■ AIM OF THE EXERCISE: Could you please reproduce every record below exactly, leaving out the pictures?

____ THE DATA

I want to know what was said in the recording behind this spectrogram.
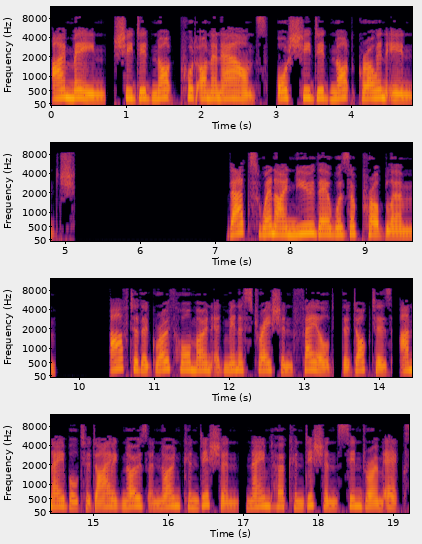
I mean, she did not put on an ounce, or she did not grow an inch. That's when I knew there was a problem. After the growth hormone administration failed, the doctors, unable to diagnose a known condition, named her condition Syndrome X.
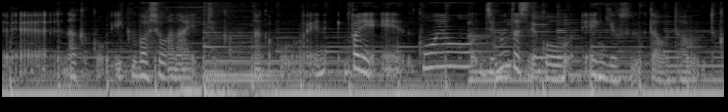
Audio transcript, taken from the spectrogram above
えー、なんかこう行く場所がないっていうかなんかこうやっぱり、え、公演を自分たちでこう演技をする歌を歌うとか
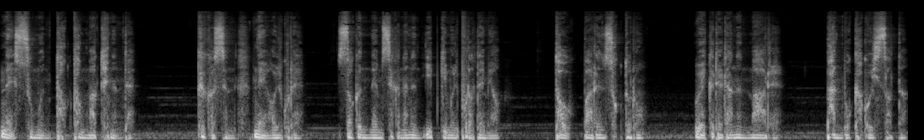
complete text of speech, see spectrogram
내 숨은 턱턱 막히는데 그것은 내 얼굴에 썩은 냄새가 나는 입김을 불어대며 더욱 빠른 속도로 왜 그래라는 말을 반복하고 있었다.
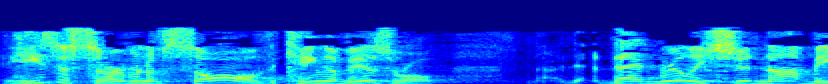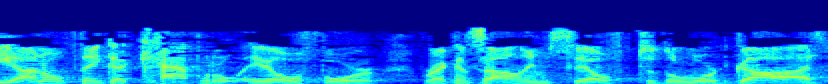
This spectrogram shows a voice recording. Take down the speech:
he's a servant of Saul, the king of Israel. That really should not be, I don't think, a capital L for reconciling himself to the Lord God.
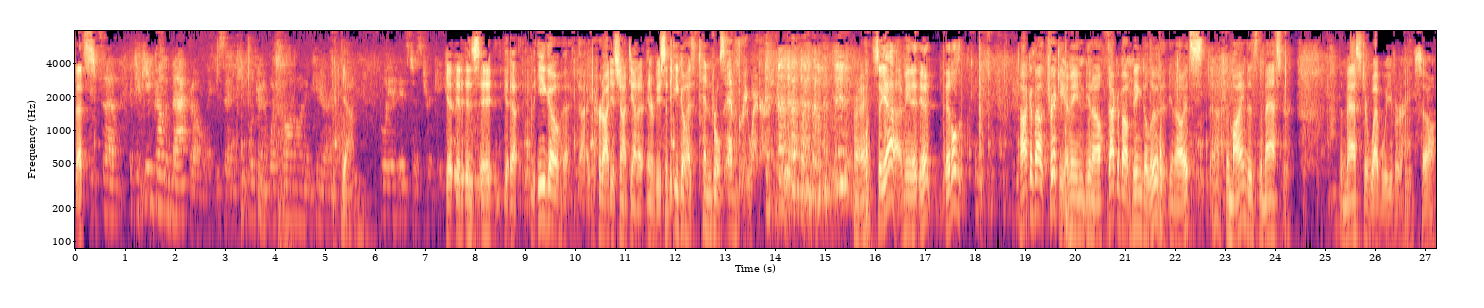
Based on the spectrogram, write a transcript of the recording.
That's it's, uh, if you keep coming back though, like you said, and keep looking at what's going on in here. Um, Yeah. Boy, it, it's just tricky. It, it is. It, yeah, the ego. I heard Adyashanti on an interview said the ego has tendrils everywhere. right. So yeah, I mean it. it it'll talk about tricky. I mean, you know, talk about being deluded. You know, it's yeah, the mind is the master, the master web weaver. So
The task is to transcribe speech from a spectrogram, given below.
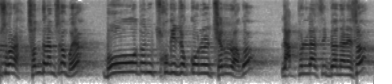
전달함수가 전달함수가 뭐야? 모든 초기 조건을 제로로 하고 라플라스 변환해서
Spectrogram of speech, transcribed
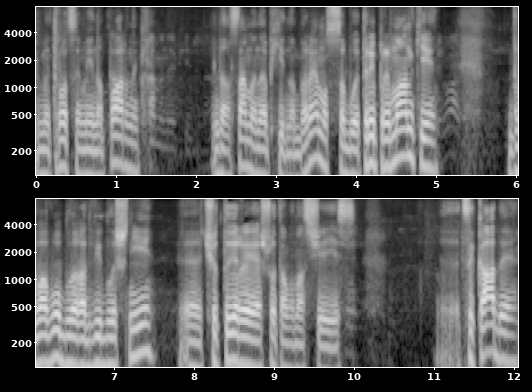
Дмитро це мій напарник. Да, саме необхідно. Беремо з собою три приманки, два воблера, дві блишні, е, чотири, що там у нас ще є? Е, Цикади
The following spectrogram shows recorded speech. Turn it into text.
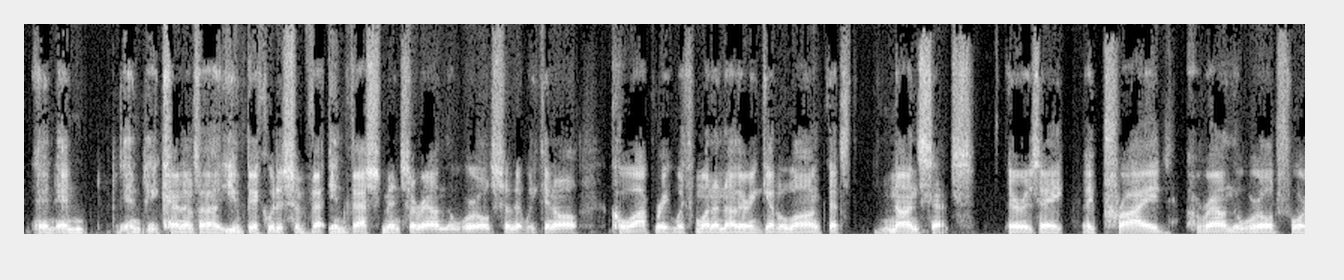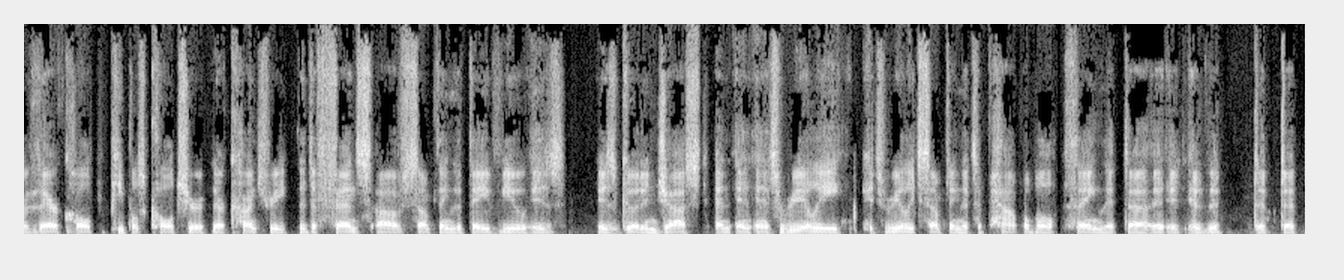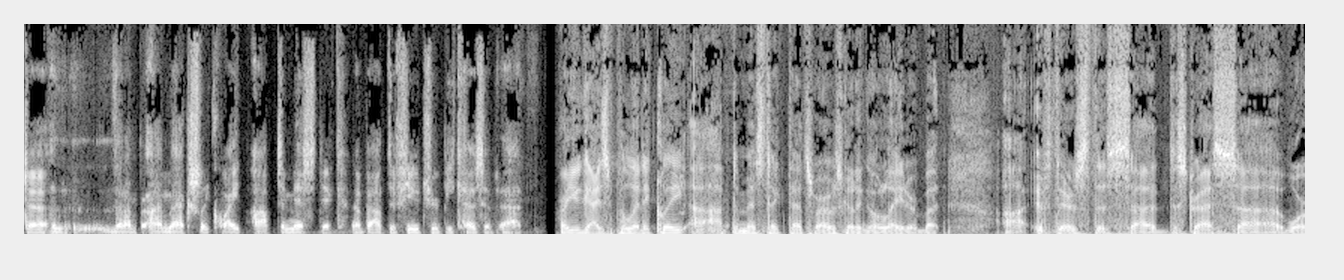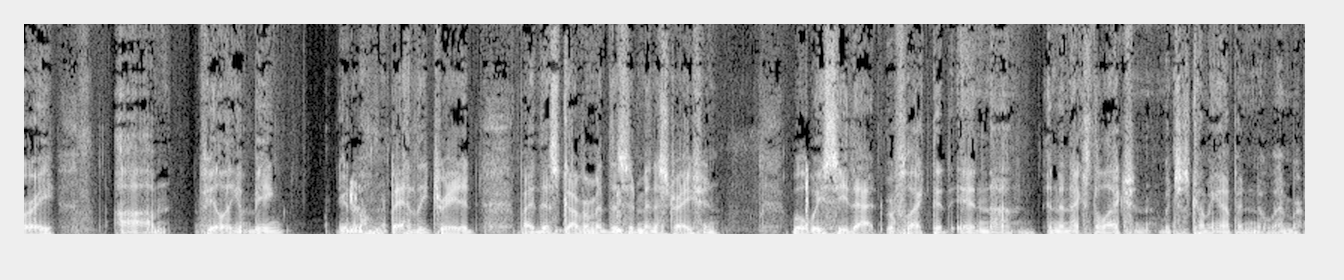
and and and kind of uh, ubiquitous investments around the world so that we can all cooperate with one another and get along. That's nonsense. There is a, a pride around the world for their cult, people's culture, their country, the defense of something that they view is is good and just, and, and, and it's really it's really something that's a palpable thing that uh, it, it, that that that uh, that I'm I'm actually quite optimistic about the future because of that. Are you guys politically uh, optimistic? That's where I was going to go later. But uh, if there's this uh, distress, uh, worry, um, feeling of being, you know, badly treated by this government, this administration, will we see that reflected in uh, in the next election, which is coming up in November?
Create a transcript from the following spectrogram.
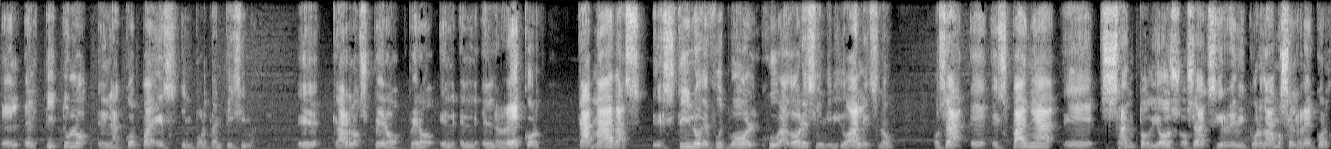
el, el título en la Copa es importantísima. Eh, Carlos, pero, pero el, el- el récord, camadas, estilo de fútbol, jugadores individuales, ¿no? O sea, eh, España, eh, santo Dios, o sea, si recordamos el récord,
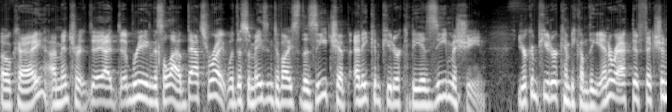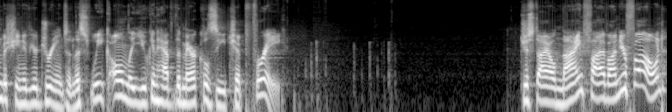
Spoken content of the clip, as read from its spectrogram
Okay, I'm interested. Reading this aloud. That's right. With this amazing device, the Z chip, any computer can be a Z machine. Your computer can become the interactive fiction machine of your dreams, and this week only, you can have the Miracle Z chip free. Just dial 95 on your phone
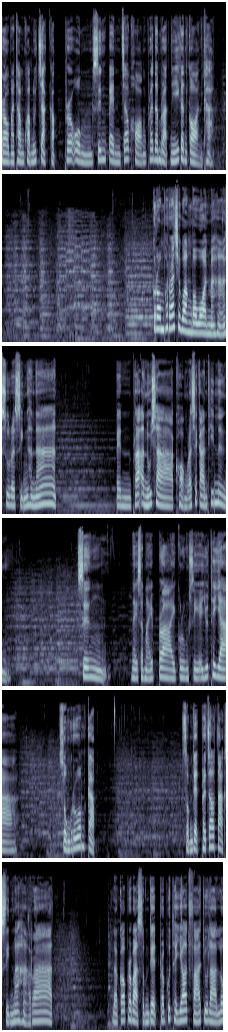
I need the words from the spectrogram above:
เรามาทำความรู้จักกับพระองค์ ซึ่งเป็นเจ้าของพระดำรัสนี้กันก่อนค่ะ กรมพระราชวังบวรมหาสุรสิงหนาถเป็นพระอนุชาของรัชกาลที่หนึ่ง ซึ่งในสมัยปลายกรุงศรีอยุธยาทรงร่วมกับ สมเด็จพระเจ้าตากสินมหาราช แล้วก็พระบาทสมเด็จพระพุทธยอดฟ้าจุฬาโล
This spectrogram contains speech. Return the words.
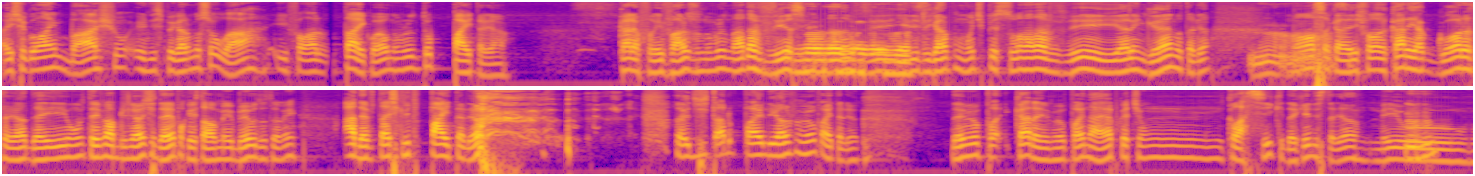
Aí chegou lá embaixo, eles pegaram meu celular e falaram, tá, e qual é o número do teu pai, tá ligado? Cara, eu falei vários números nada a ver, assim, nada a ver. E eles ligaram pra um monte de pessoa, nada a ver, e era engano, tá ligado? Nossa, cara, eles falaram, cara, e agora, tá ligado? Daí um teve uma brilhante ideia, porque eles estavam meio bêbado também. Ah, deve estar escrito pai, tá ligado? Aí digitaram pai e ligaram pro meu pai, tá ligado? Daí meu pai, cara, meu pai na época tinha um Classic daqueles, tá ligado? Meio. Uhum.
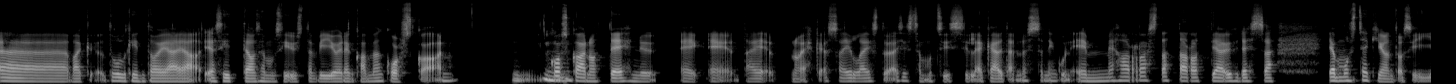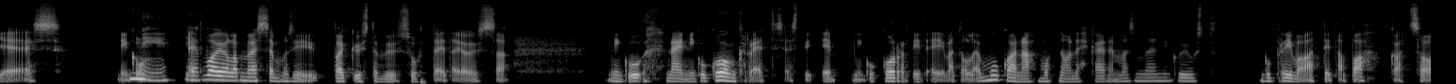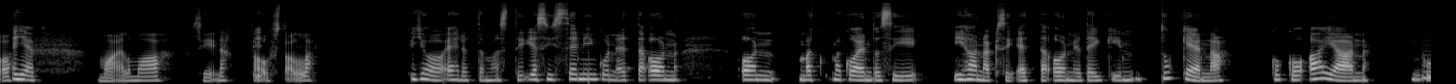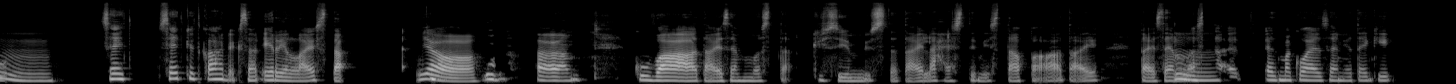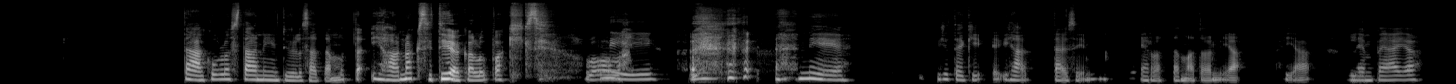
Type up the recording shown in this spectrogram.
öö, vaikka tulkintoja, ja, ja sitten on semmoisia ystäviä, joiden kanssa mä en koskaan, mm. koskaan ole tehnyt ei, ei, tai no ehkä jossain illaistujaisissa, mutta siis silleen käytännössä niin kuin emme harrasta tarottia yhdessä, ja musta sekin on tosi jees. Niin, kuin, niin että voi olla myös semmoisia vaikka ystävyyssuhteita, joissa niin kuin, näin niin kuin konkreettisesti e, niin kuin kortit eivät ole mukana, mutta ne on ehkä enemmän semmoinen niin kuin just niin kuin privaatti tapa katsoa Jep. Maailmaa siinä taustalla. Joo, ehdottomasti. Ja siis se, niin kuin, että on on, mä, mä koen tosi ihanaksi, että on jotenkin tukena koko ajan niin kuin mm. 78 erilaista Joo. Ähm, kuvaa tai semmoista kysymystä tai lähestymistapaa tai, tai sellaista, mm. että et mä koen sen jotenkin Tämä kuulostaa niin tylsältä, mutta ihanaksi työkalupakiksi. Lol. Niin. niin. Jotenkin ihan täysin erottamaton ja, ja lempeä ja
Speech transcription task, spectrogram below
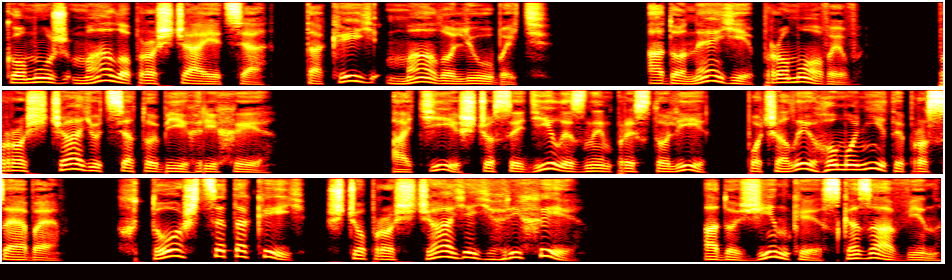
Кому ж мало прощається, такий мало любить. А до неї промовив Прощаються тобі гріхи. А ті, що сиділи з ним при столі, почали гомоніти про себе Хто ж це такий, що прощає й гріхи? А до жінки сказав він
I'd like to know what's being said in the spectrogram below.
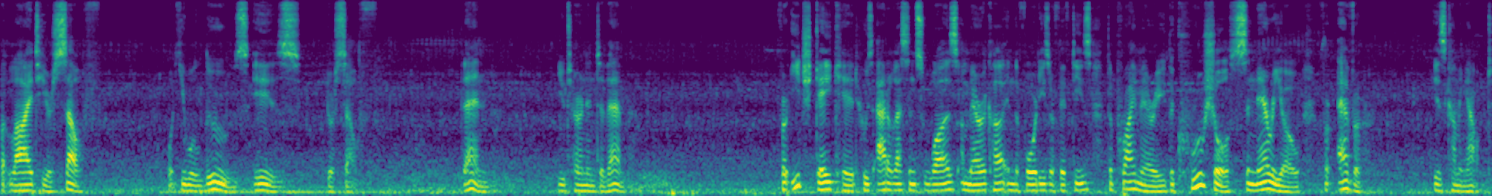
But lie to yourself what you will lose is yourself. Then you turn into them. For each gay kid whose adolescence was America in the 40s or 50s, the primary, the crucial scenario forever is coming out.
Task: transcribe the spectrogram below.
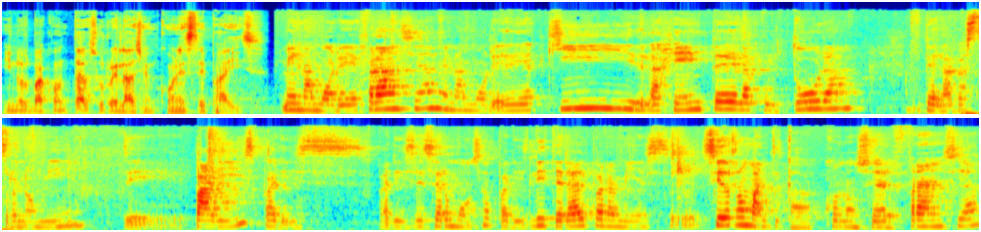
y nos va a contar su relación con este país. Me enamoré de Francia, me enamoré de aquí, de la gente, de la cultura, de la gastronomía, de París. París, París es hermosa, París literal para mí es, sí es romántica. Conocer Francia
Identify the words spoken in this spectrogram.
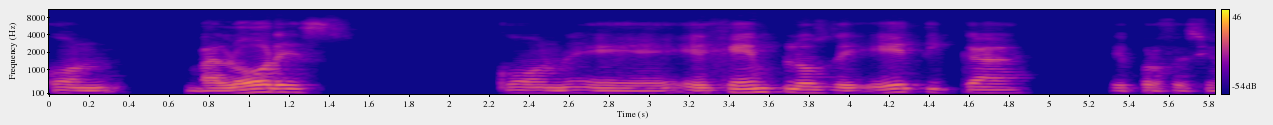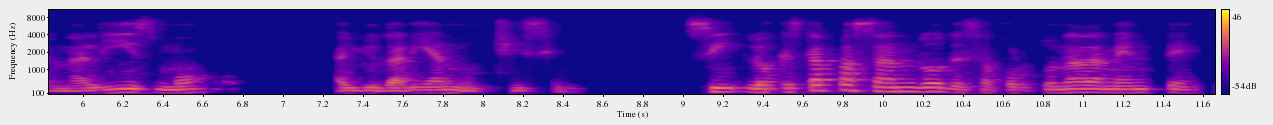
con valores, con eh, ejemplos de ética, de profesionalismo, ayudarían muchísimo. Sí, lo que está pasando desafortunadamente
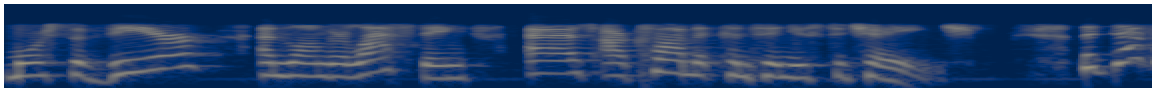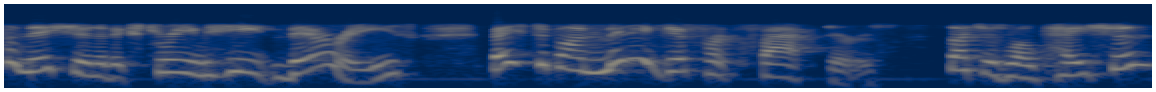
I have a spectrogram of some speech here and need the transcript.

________

■ SOLUTION TO THIS EXERCISE:
I want to know what was said in the recording behind this spectrogram.
I mean, she did not put on an ounce, or she did not grow an inch. That's when I knew there was a problem. After the growth hormone administration failed, the doctors, unable to diagnose a known condition, named her condition Syndrome X.
Audio transcript, taken from the spectrogram above
えー、なんかこう行く場所がないっていうかなんかこうやっぱり、え、公演を自分たちでこう演技をする歌を歌うとか
complete text of speech, see spectrogram
내 숨은 턱턱 막히는데 그것은 내 얼굴에 썩은 냄새가 나는 입김을 불어대며 더욱 빠른 속도로 왜 그래라는 말을 반복하고 있었다.
This spectrogram shows a voice recording. Take down the speech:
he's a servant of Saul, the king of Israel. That really should not be, I don't think, a capital L for reconciling himself to the Lord God.
Based on the spectrogram, write a transcript of the recording.
That's it's, uh, if you keep coming back though, like you said, and keep looking at what's going on in here. Um, Yeah. Boy, it, it's just tricky. It, it is. It, yeah, the ego. I heard Adyashanti on an interview said the ego has tendrils everywhere. right. So yeah, I mean it. it it'll talk about tricky. I mean, you know, talk about being deluded. You know, it's yeah, the mind is the master, the master web weaver. So
The task is to transcribe speech from a spectrogram, given below.
전달함수가 전달함수가 뭐야? 모든 초기 조건을 제로로 하고 라플라스 변환해서
Spectrogram of speech, transcribed
Дмитро це мій напарник. Да, саме необхідно. Беремо з собою три приманки, два воблера, дві блишні, е, чотири, що там у нас ще є? Е, Цикади
The following spectrogram shows recorded speech. Turn it into text.
and and and kind of uh, ubiquitous investments around the world so that we can all cooperate with one another and get along. That's nonsense. There is a, a pride around the world for their cult, people's culture, their country, the defense of something that they view is is good and just, and, and, and it's really it's really something that's a palpable thing that uh, it, it, that that that uh, that I'm I'm actually quite optimistic about the future because of that. Are you guys politically uh, optimistic? That's where I was going to go later. But uh, if there's this uh, distress, uh, worry, um, feeling of being, you know, badly treated by this government, this administration, will we see that reflected in uh, in the next election, which is coming up in November?
Create a transcript from the following spectrogram.
el, el título en la Copa es importantísima. Eh, Carlos, pero, pero el, el- el récord, camadas, estilo de fútbol, jugadores individuales, ¿no? O sea, eh, España, eh, santo Dios, o sea, si recordamos el récord,
Spoken content of the clip, as read from its spectrogram
Okay, I'm interested. Reading this aloud. That's right. With this amazing device, the Z chip, any computer can be a Z machine. Your computer can become the interactive fiction machine of your dreams, and this week only, you can have the Miracle Z chip free. Just dial 95 on your phone
I need the words from the spectrogram above:
เรามาทำความรู้จักกับพระองค์ ซึ่งเป็นเจ้าของพระดำรัสนี้กันก่อนค่ะ กรมพระราชวังบวรมหาสุรสิงหนาถเป็นพระอนุชาของรัชกาลที่หนึ่ง ซึ่งในสมัยปลายกรุงศรีอยุธยาทรงร่วมกับ สมเด็จพระเจ้าตากสินมหาราช แล้วก็พระบาทสมเด็จพระพุทธยอดฟ้าจุฬาโล
This spectrogram contains speech. Return the words.
Aí chegou lá embaixo, eles pegaram meu celular e falaram, tá, e qual é o número do teu pai, tá ligado? Cara, eu falei vários números nada a ver, assim, nada a ver. E eles ligaram pra um monte de pessoa, nada a ver, e era engano, tá ligado? Nossa, cara, eles falaram, cara, e agora, tá ligado? Daí um teve uma brilhante ideia, porque eles estavam meio bêbado também. Ah, deve estar escrito pai, tá ligado? Aí digitaram pai e ligaram pro meu pai, tá ligado? Daí meu pai, cara, meu pai na época tinha um Classic daqueles, tá ligado? Meio. Uhum.
Type up the recording shown in this spectrogram.
öö, vaikka tulkintoja, ja, ja sitten on semmoisia ystäviä, joiden kanssa mä en koskaan, mm. koskaan ole tehnyt ei, ei, tai no ehkä jossain illaistujaisissa, mutta siis silleen käytännössä niin kuin emme harrasta tarottia yhdessä, ja musta sekin on tosi jees. Niin, kuin, niin että voi olla myös semmoisia vaikka ystävyyssuhteita, joissa niin kuin, näin niin kuin konkreettisesti e, niin kuin kortit eivät ole mukana, mutta ne on ehkä enemmän semmoinen niin kuin just niin kuin privaatti tapa katsoa Jep. Maailmaa siinä taustalla. Joo, ehdottomasti. Ja siis se, niin kuin, että on on, mä, mä koen tosi ihanaksi, että on jotenkin tukena koko ajan niin kuin mm. 78 erilaista Joo. Ähm, kuvaa tai semmoista kysymystä tai lähestymistapaa tai, tai sellaista, mm. että et mä koen sen jotenkin Tämä kuulostaa niin tylsältä, mutta ihanaksi työkalupakiksi. Lol. Niin. niin. Jotenkin ihan täysin erottamaton ja, ja lempeä ja
Speech transcription task, spectrogram below
Кому ж мало прощається, такий мало любить. А до неї промовив Прощаються тобі гріхи. А ті, що сиділи з ним при столі, почали гомоніти про себе Хто ж це такий, що прощає й гріхи? А до жінки сказав він
I'd like to know what's being said in the spectrogram below.
But lie to yourself what you will lose is yourself. Then you turn into them. For each gay kid whose adolescence was America in the 40s or 50s, the primary, the crucial scenario forever is coming out.
Task: transcribe the spectrogram below.
y nos va a contar su relación con este país. Me enamoré de Francia, me enamoré de aquí, de la gente, de la cultura, de la gastronomía, de París. París, París es hermosa, París literal para mí es, sí es romántica. Conocer Francia
Identify the words spoken in this spectrogram.
con valores, con eh, ejemplos de ética, de profesionalismo, ayudarían muchísimo. Sí, lo que está pasando desafortunadamente
I have a spectrogram of some speech here and need the transcript.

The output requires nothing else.